Perhaps I shouldn't have been surprised, though. The show does, after all, take its name, Biophilia, from Edward O. Wilson's theory about the instinctive bond between humankind and nature, which he claims is a necessary consequence of our evolutionary origins. And the Icelandic singer has made it clear that she is a life-long fan of the British naturalist. "When I was a kid, my rock star was David Attenborough," she recently told Rolling Stone. "I've always been interested in science."

And boy, did she manage to pack a dizzying amount of it into the show. There were songs about plate tectonics, galaxy formation, crystallisation, DNA and heredity, equilibrium, gravity and dark matter. Then there were the novel instruments, including four harps driven by 10-foot pendulums and a gigantic Tesla coil that sparked in time to the music. We're told that the structures of her compositions, too, were inspired by scientific ideas - the beats to some of the songs were based on prime number sequences, for example.
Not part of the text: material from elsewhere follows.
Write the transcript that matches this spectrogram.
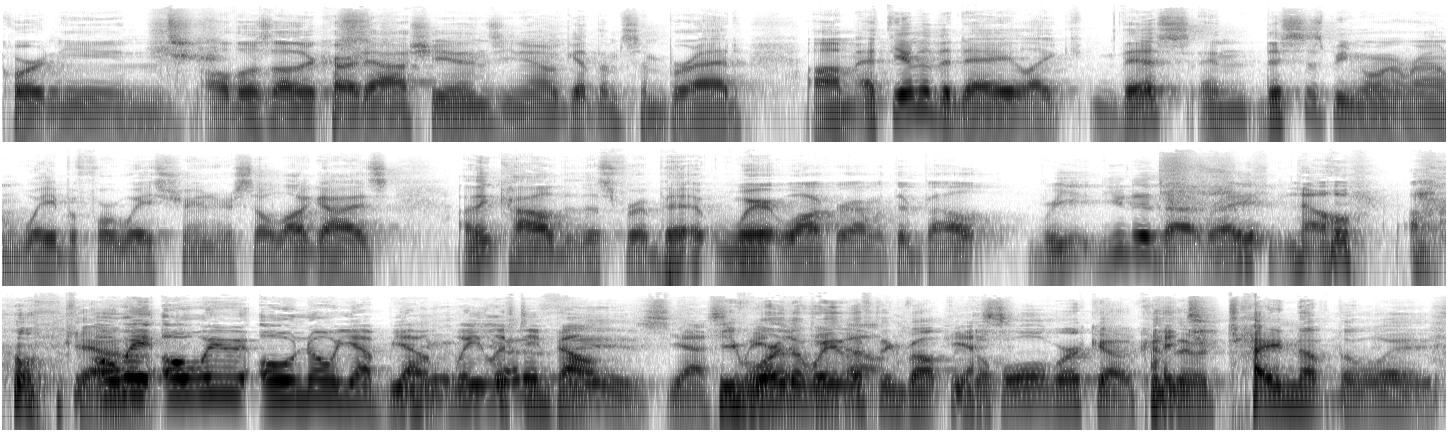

Bjork is sick. I love her stuff.  To read the rest of the artile, click here.